///2019 Abstract Details
2019 Abstract Details2019-07-13T07:45:15-05:00

Is this the oral boards? Anesthetic management for cesarean delivery in a patient with h/o IV drug use, active endocarditis with severe tricuspid regurgitation and preeclampsia with severe features.

Abstract Number: RF7A10-504
Abstract Type: Case Report Case Series

Paul M Scott MD1 ; Rachel Kacmar MD2; Jennifer Hong MD3

Case Report

37 year old G5P3013 at 22w5d GA with a history of IV drug use including heroin and meth, presented from an outside hospital for sepsis and a newly diagnosed pregnancy. On initial evaluation found to have tricuspid valve MSSA endocarditis, bacteremia, and septic emboli to the lungs and kidneys. TTE on admission was significant for severe tricuspid regurgitation and tricuspid septal leaflet vegetation. Initial management included IV antibiotics for the endocarditis and buprenorphine for the IVDU. Over the next three weeks her course was complicated by persistent tachycardia, gestational diabetes, recurrent fevers with positive blood cultures, line associated VTE, worsening tricuspid regurgitation and preeclampsia with severe features with elevated LFTs. At 26w4d GA the decision was made to proceed with cesarean delivery (CD) for breech presentation and worsening preeclampsia with severe features.

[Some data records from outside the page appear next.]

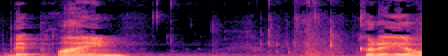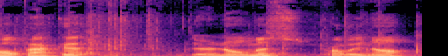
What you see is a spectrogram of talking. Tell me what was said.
A Bit plain. Could I eat a whole packet? They're enormous. Probably not.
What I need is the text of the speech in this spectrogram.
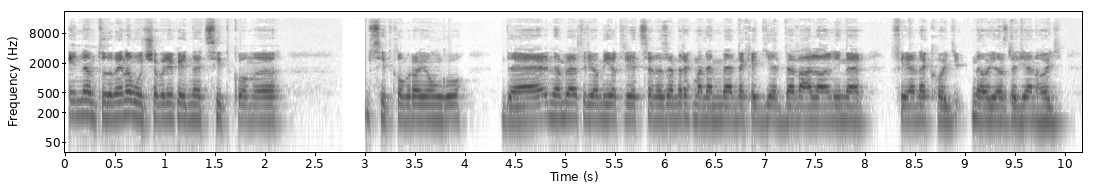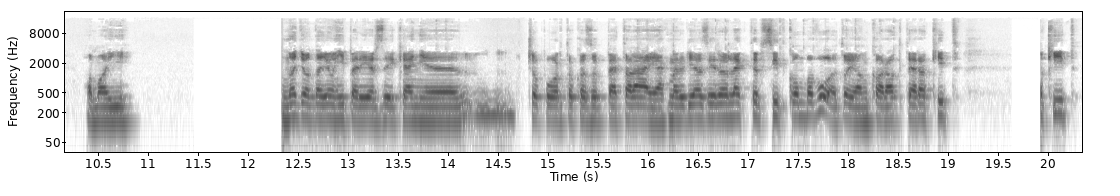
Én nem tudom, én amúgy sem vagyok egy nagy szitkom, uh, szitkom rajongó, de nem lehet, hogy amiatt, hogy egyszerűen az emberek már nem mernek egy ilyet bevállalni, mert félnek, hogy nehogy az legyen, hogy a mai nagyon-nagyon hiperérzékeny csoportok azok betalálják, mert ugye azért a legtöbb szitkomban volt olyan karakter, akit, akit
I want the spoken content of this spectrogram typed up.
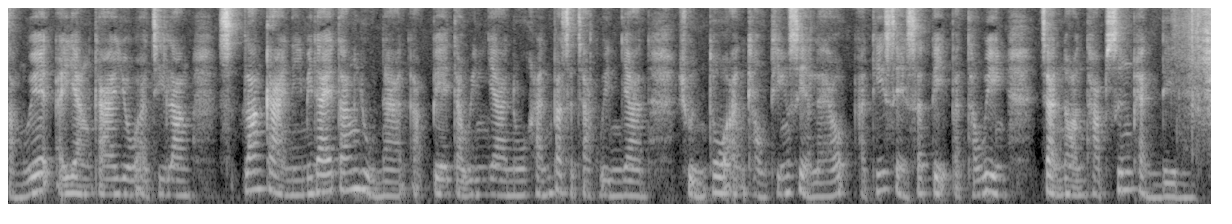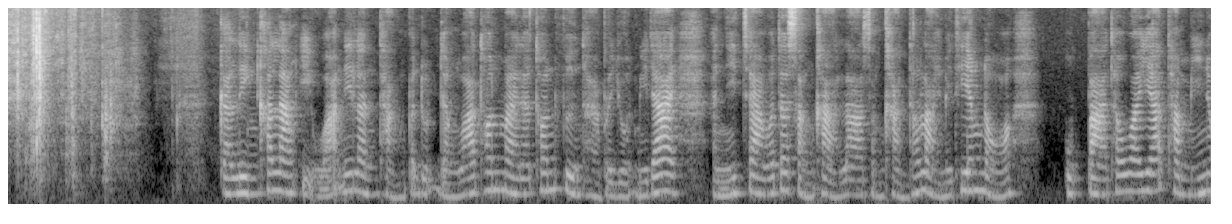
สังเวชอายังกายโยอจิรัง ร่างกายนี้ไม่ได้ตั้งอยู่นานอเปตวิญญาณูครั้นปราศจากวิญญาณ ฉุนโทอันเขาทิ้งเสียแล้วอธิเสสติปัทวิง จะนอนทับซึ่งแผ่นดิน กาลิงขลังอิวะนิรันถังประดุดดังว่าท่อนไม้และท่อนฟืนหาประโยชน์ไม่ได้ อันนี้จาวัตสังขาราสังขารเท่าไหร่ไม่เที่ยงหนอ อุปาทวยะธรรมิโน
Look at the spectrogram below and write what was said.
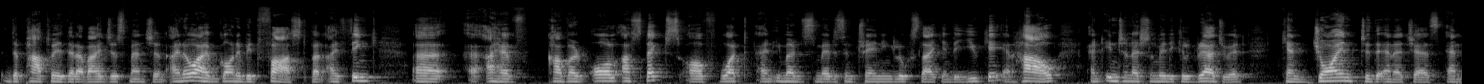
the pathway that I just mentioned, I know I've gone a bit fast, but I think uh, I have covered all aspects of what an emergency medicine training looks like in the UK and how an international medical graduate can join to the NHS and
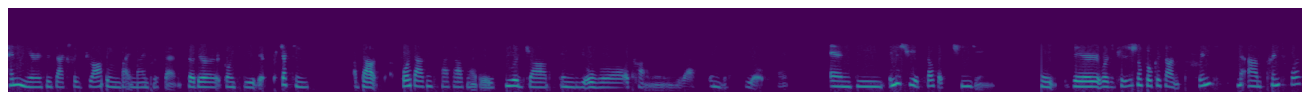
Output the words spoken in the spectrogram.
10 years is actually dropping by 9%. So they're going to be projecting about 4,000 to 5,000, I believe, fewer jobs in the overall economy in the U.S. in this field, right? And the industry itself is changing. So there was a traditional focus on print um, print work.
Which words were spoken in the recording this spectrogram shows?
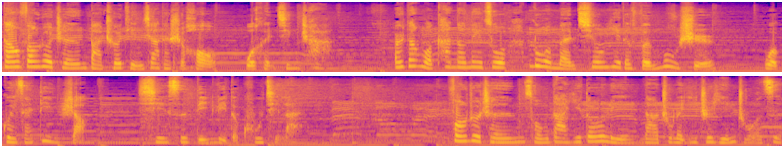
当方若尘把车停下的时候，我很惊诧；而当我看到那座落满秋叶的坟墓时，我跪在地上，歇斯底里地哭起来。方若尘从大衣兜里拿出了一只银镯子，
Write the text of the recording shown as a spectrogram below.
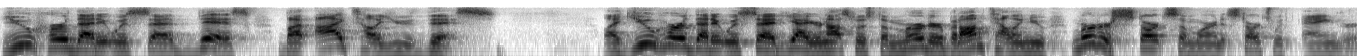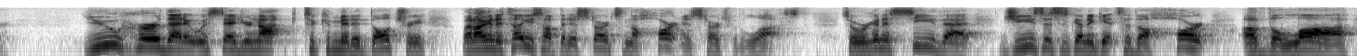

In the OR, a pre-induction arterial line was placed for hemodynamic monitoring followed by a CSE. The IT dose was 7.5 mg hyperbaric bupivacaine, 500 mcg PF morphine and 25 mcg fentanyl. After positioning and hemodynamic stability achieved with a phenylephrine infusion, the epidural was incrementally dosed with an additional 10 mL of 0.5% bupivacaine. 15 minutes after dosing the epidural, assessment of the block was determined to be inadequate for surgery. An additional 10 mL of 3% Chloroprocaine was given via the epidural, however 10 minutes later the block was still inadequate for surgery. Due to the inadequate surgical block and patient anxiety it was decided to convert to general anesthesia.

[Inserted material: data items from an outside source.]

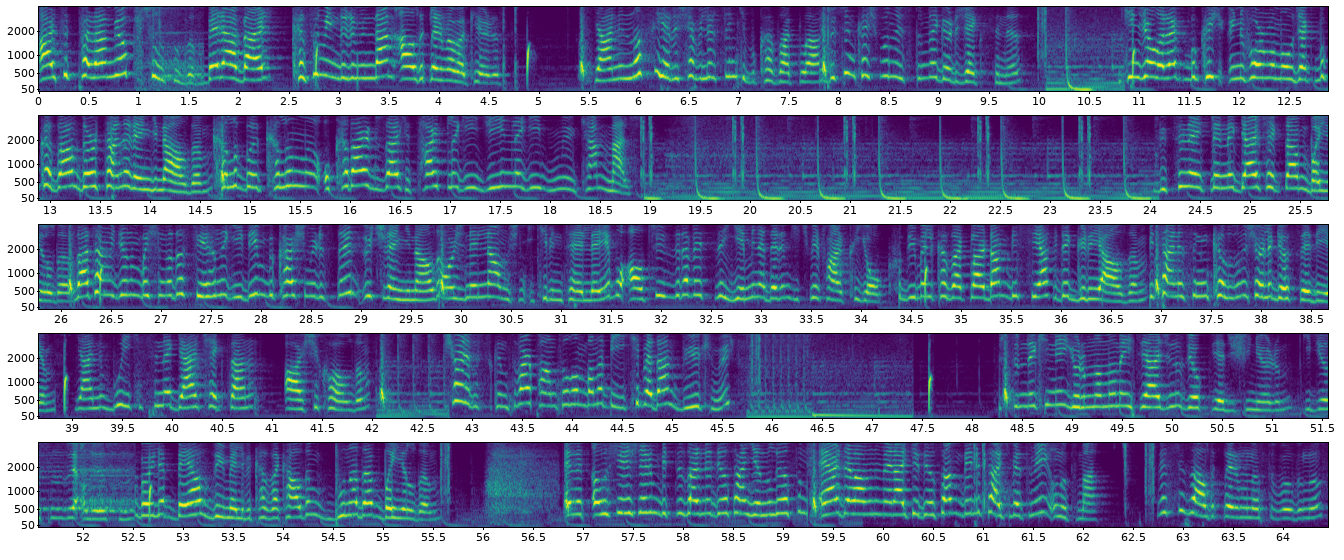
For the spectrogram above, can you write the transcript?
Artık param yok, çulsuzum. Beraber Kasım indiriminden aldıklarıma bakıyoruz. Yani nasıl yarışabilirsin ki bu kazakla? Bütün kış bunu üstümde göreceksiniz. İkinci olarak bu kış üniformam olacak bu kazağın dört tane rengini aldım. Kalıbı, kalınlığı o kadar güzel ki tight'la giy, jean'le giy mükemmel. Bütün renklerine gerçekten bayıldım. Zaten videonun başında da siyahını giydiğim bu kaşmir üstlerin 3 rengini aldım. Orijinalini almıştım 2000 TL'ye. Bu 600 lira ve size yemin ederim hiçbir farkı yok. Bu düğmeli kazaklardan bir siyah bir de gri aldım. Bir tanesinin kalıbını şöyle göstereyim. Yani bu ikisine gerçekten aşık oldum. Şöyle bir sıkıntı var. Pantolon bana bir iki beden büyükmüş. Üstümdekini yorumlamama ihtiyacınız yok diye düşünüyorum. Gidiyorsunuz ve alıyorsunuz. Böyle beyaz düğmeli bir kazak aldım. Buna da bayıldım. Evet alışverişlerim bitti zannediyorsan yanılıyorsun. Eğer devamını merak ediyorsan beni takip etmeyi unutma. Ve siz aldıklarımı nasıl buldunuz?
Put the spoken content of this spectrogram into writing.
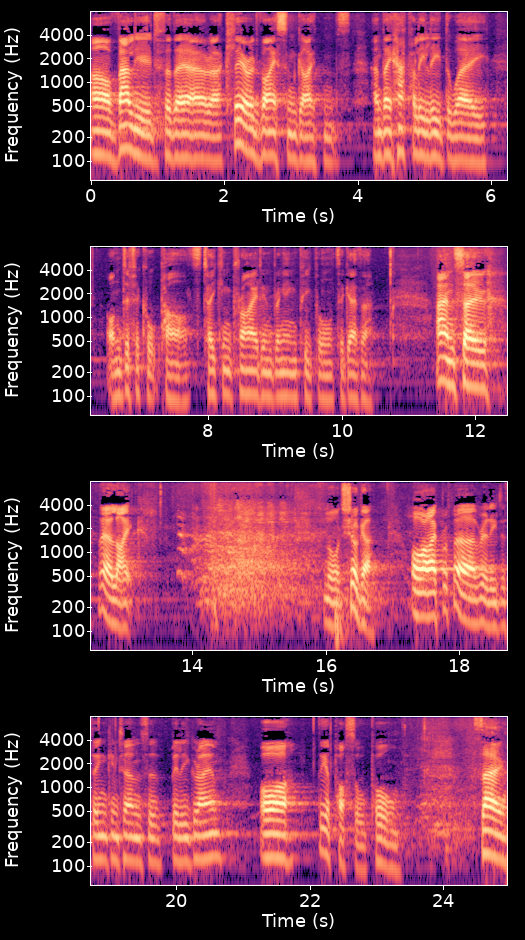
are valued for their uh, clear advice and guidance, and they happily lead the way on difficult paths, taking pride in bringing people together. And so they're like Lord Sugar. Or I prefer really to think in terms of Billy Graham or the Apostle Paul. So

Rapid sequence induction with etomidate, ketamine and succinylcholine and tracheal intubation were uncomplicated. During the CD a continued phenylephrine infusion was required for hypotension and sinus tachycardia was persistently in the 140s. Quadratus lumborum blocks were performed for post-operative analgesia prior to emergence and extubation. The patient was transported to the surgical ICU for post-operative monitoring. In the ICU the patient continued to have a vasopressor requirement after resolution of spinal and epidural complicated by low urine output. Dobutamine was started for inotropic support, the patient quickly responded with diuresis and resolution of vasopressor requirement within eight hours. Postpartum pain management was adequately achieved with scheduled acetaminophen, NSAIDs, gabapentin and buprenorphine.

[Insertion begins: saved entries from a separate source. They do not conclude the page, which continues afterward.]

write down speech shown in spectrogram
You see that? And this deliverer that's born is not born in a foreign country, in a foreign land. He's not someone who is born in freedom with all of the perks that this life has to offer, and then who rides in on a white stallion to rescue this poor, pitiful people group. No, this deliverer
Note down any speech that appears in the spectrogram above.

This case presented challenges in antepartum optimization as well as peripartum anesthetic management. A slow neuraxial anesthetic was preferred, however the IT bupivacaine and subsequent epidural dosing were inadequate for surgical anesthesia. It is possible the patient had hyperalgesia due to her IVDU, but this highlights the need for back-up plans given not only the co-morbidities of this particular patient but the frequent drug shortages we currently face.

SOAP 2019